Aim of the task: Please print out the entries below unchanged and skip the images.

Extracted entries:
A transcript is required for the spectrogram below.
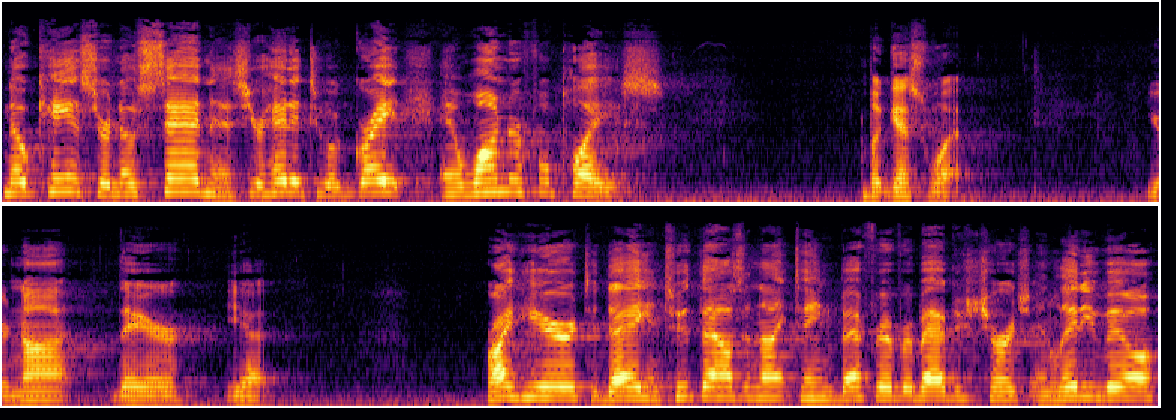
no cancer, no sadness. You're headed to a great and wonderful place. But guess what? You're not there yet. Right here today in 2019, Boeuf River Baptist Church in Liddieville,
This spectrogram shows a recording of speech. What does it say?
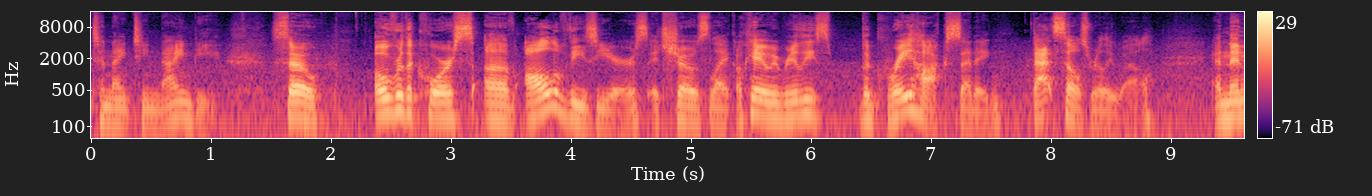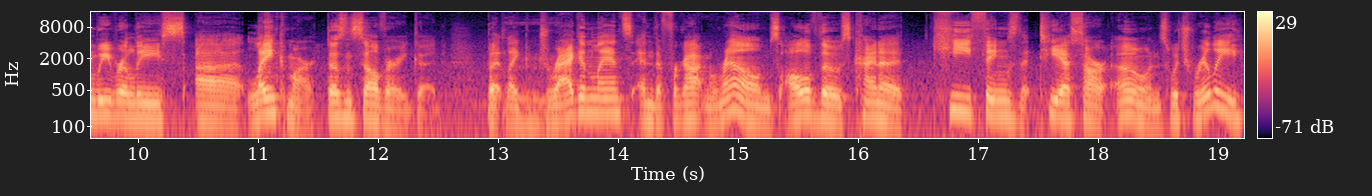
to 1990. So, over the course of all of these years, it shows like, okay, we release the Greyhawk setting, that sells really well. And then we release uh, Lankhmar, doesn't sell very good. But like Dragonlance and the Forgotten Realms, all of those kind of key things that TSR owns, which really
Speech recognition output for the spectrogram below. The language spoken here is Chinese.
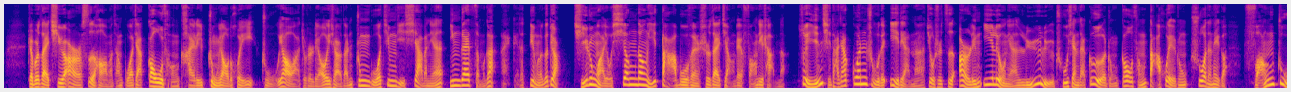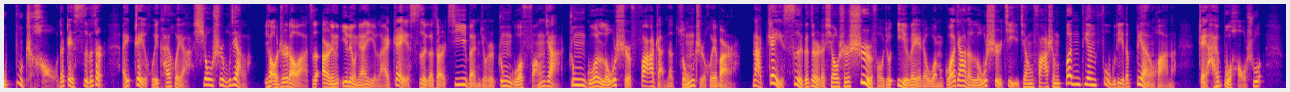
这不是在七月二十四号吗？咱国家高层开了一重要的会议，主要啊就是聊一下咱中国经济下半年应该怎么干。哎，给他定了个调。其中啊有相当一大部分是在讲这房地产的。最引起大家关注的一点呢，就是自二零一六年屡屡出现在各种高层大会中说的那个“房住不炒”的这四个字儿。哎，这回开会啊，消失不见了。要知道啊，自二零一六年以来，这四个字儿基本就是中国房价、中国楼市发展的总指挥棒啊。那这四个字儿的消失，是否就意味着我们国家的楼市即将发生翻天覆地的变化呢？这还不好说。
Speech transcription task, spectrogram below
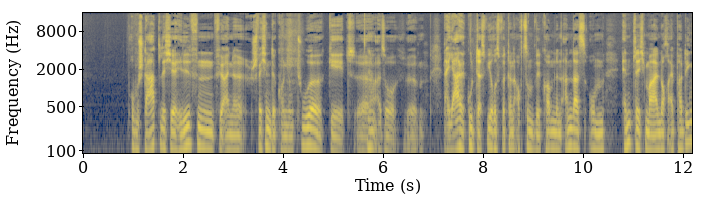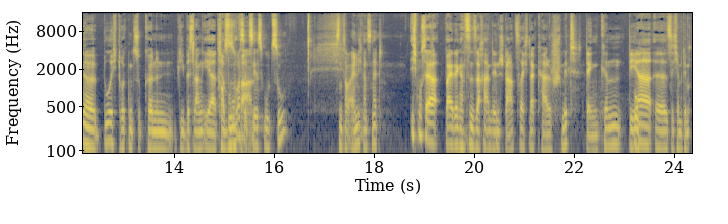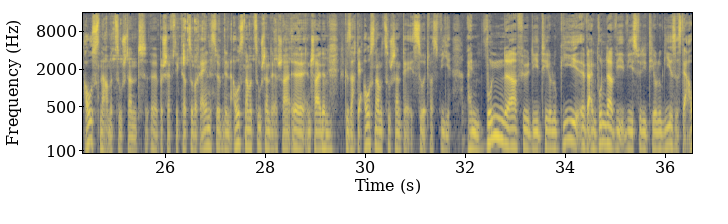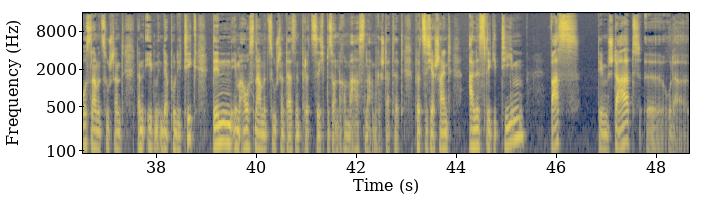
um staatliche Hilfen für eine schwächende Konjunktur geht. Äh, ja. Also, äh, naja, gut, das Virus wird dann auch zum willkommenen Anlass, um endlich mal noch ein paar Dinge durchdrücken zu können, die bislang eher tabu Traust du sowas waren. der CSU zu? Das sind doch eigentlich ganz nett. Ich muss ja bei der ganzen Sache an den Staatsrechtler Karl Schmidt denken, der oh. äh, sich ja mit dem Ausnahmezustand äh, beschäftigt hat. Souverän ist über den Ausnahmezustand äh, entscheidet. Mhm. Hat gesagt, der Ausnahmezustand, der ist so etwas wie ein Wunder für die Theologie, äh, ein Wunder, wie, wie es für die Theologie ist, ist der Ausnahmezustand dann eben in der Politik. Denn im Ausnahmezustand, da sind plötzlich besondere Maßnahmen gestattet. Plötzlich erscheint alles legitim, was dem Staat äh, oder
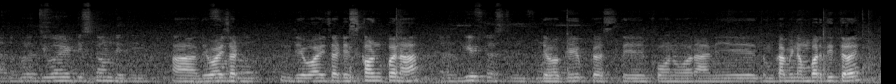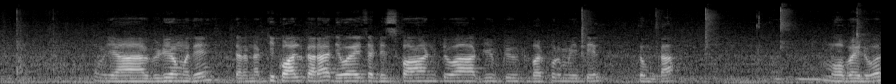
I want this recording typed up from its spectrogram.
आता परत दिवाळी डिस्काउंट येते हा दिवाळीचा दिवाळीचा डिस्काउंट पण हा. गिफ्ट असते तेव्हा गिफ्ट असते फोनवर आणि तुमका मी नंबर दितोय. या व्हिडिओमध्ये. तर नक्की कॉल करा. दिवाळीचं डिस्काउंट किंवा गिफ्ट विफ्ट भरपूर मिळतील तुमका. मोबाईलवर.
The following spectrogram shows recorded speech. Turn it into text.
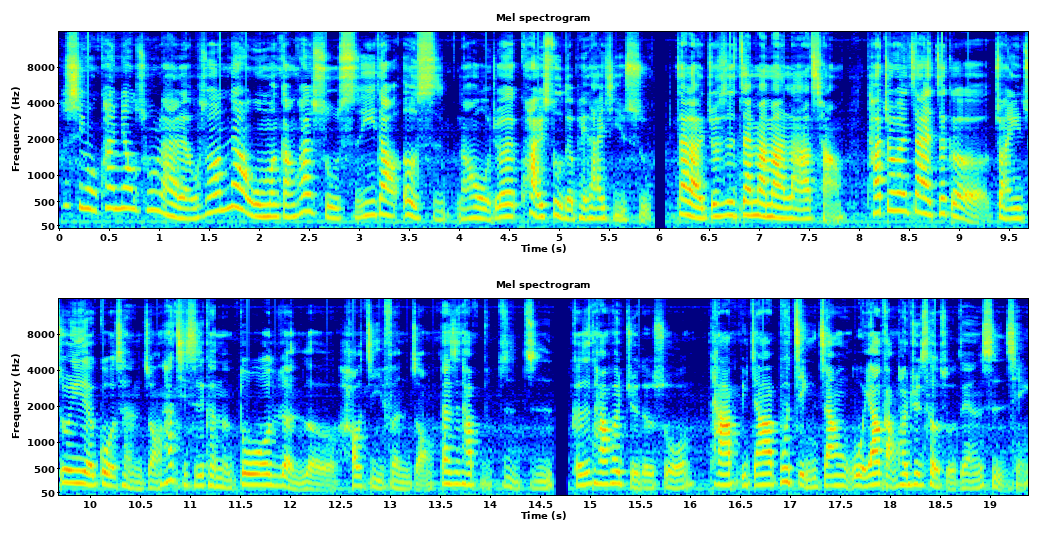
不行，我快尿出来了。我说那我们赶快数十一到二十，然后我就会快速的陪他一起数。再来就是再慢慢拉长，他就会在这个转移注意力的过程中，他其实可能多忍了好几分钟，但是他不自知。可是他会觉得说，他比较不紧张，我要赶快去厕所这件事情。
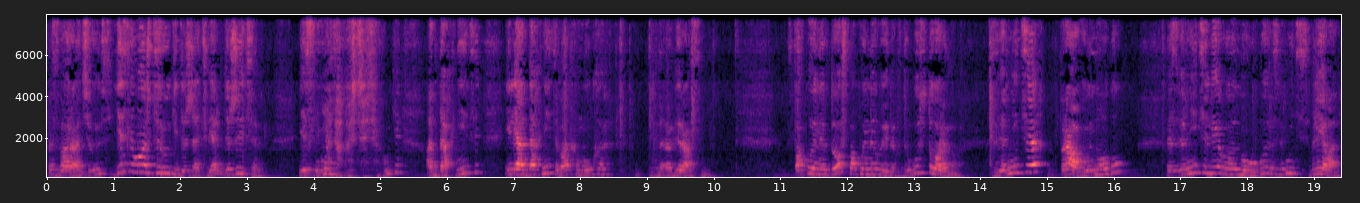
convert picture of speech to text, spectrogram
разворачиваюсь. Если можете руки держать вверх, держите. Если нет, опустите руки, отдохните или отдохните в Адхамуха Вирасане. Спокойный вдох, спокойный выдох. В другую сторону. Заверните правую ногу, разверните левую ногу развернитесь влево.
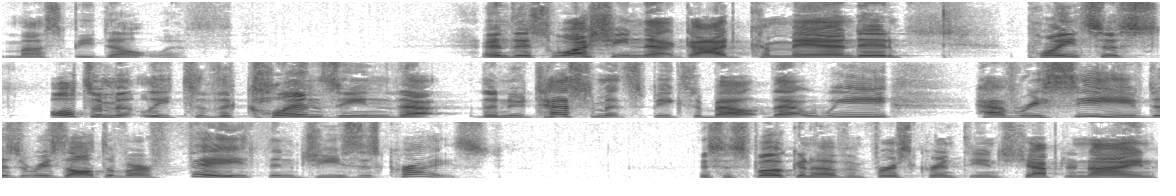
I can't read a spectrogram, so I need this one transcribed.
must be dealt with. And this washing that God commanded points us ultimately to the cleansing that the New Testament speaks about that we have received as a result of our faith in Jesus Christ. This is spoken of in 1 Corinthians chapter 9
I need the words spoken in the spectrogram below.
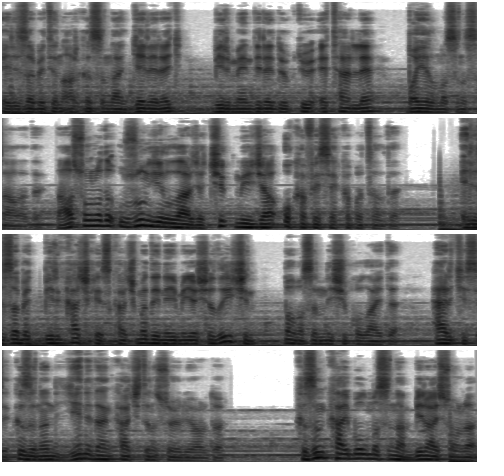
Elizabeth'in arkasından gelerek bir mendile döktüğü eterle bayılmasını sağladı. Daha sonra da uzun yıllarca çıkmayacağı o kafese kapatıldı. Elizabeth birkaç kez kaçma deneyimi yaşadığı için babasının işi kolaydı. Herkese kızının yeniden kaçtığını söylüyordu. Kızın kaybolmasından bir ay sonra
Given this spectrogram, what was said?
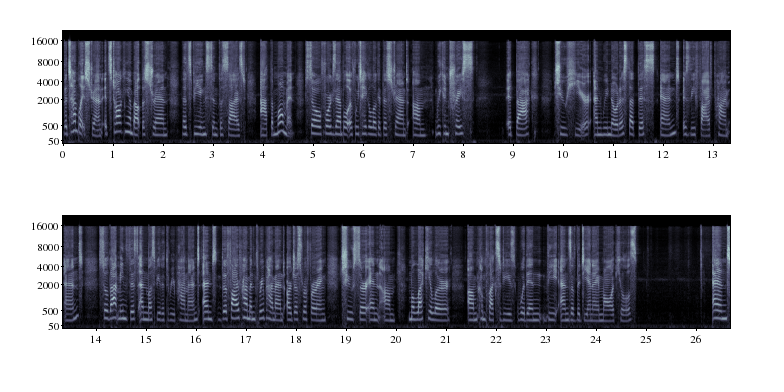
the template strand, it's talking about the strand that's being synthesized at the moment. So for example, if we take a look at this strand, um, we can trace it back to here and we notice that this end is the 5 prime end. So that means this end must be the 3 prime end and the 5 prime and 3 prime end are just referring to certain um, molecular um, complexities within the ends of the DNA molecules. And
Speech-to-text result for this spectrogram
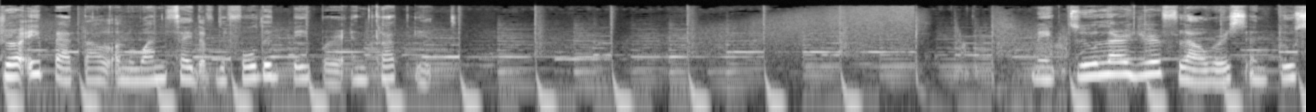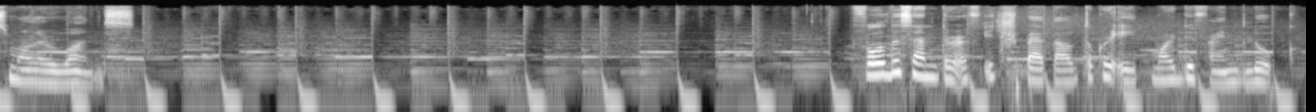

Solution to this exercise:
A transcript is required for the spectrogram below.
no cancer, no sadness. You're headed to a great and wonderful place. But guess what? You're not there yet. Right here today in 2019, Boeuf River Baptist Church in Liddieville,
This spectrogram shows a recording of speech. What does it say?
to 1990. So, over the course of all of these years, it shows like, okay, we release the Greyhawk setting, that sells really well. And then we release uh, Lankhmar, doesn't sell very good. But like Dragonlance and the Forgotten Realms, all of those kind of key things that TSR owns, which really
Speech recognition output for the spectrogram below. The language spoken here is Chinese.
这不是在七月二十四号吗？咱国家高层开了一重要的会议，主要啊就是聊一下咱中国经济下半年应该怎么干。哎，给他定了个调。其中啊有相当一大部分是在讲这房地产的。最引起大家关注的一点呢，就是自二零一六年屡屡出现在各种高层大会中说的那个“房住不炒”的这四个字儿。哎，这回开会啊，消失不见了。要知道啊，自二零一六年以来，这四个字儿基本就是中国房价、中国楼市发展的总指挥棒啊。那这四个字儿的消失，是否就意味着我们国家的楼市即将发生翻天覆地的变化呢？这还不好说。
Speech transcription task, spectrogram below
um staatliche Hilfen für eine schwächende Konjunktur geht. Äh, ja. Also, äh, naja, gut, das Virus wird dann auch zum willkommenen Anlass, um endlich mal noch ein paar Dinge durchdrücken zu können, die bislang eher tabu Traust du sowas waren. der CSU zu? Das sind doch eigentlich ganz nett. Ich muss ja bei der ganzen Sache an den Staatsrechtler Karl Schmidt denken, der oh. äh, sich ja mit dem Ausnahmezustand äh, beschäftigt hat. Souverän ist über den Ausnahmezustand äh, entscheidet. Mhm. Hat gesagt, der Ausnahmezustand, der ist so etwas wie ein Wunder für die Theologie, äh, ein Wunder, wie, wie es für die Theologie ist, ist der Ausnahmezustand dann eben in der Politik. Denn im Ausnahmezustand, da sind plötzlich besondere Maßnahmen gestattet. Plötzlich erscheint alles legitim, was dem Staat äh, oder
I want this recording typed up from its spectrogram.
आता परत दिवाळी डिस्काउंट येते हा दिवाळीचा दिवाळीचा डिस्काउंट पण हा. गिफ्ट असते तेव्हा गिफ्ट असते फोनवर आणि तुमका मी नंबर दितोय. या व्हिडिओमध्ये. तर नक्की कॉल करा. दिवाळीचं डिस्काउंट किंवा गिफ्ट विफ्ट भरपूर मिळतील तुमका. मोबाईलवर.
The following spectrogram shows recorded speech. Turn it into text.
不行，我快尿出来了。我说那我们赶快数十一到二十，然后我就会快速的陪他一起数。再来就是再慢慢拉长，他就会在这个转移注意力的过程中，他其实可能多忍了好几分钟，但是他不自知。可是他会觉得说，他比较不紧张，我要赶快去厕所这件事情。
convert picture of speech to text, spectrogram
разворачиваюсь. Если можете руки держать вверх, держите. Если нет, опустите руки, отдохните или отдохните в Адхамуха Вирасане. Спокойный вдох, спокойный выдох. В другую сторону. Заверните правую ногу, разверните левую ногу развернитесь влево.
I can't read a spectrogram, so I need this one transcribed.
must be dealt with. And this washing that God commanded points us ultimately to the cleansing that the New Testament speaks about that we have received as a result of our faith in Jesus Christ. This is spoken of in 1 Corinthians chapter 9
I need the words spoken in the spectrogram below.
Elizabeth'in arkasından gelerek bir mendile döktüğü eterle bayılmasını sağladı. Daha sonra da uzun yıllarca çıkmayacağı o kafese kapatıldı. Elizabeth birkaç kez kaçma deneyimi yaşadığı için babasının işi kolaydı. Herkese kızının yeniden kaçtığını söylüyordu. Kızın kaybolmasından bir ay sonra
Given this spectrogram, what was said?
the template strand, it's talking about the strand that's being synthesized at the moment. So for example, if we take a look at this strand, um, we can trace it back to here and we notice that this end is the 5 prime end. So that means this end must be the 3 prime end and the 5 prime and 3 prime end are just referring to certain um, molecular um, complexities within the ends of the DNA molecules. And
Speech-to-text result for this spectrogram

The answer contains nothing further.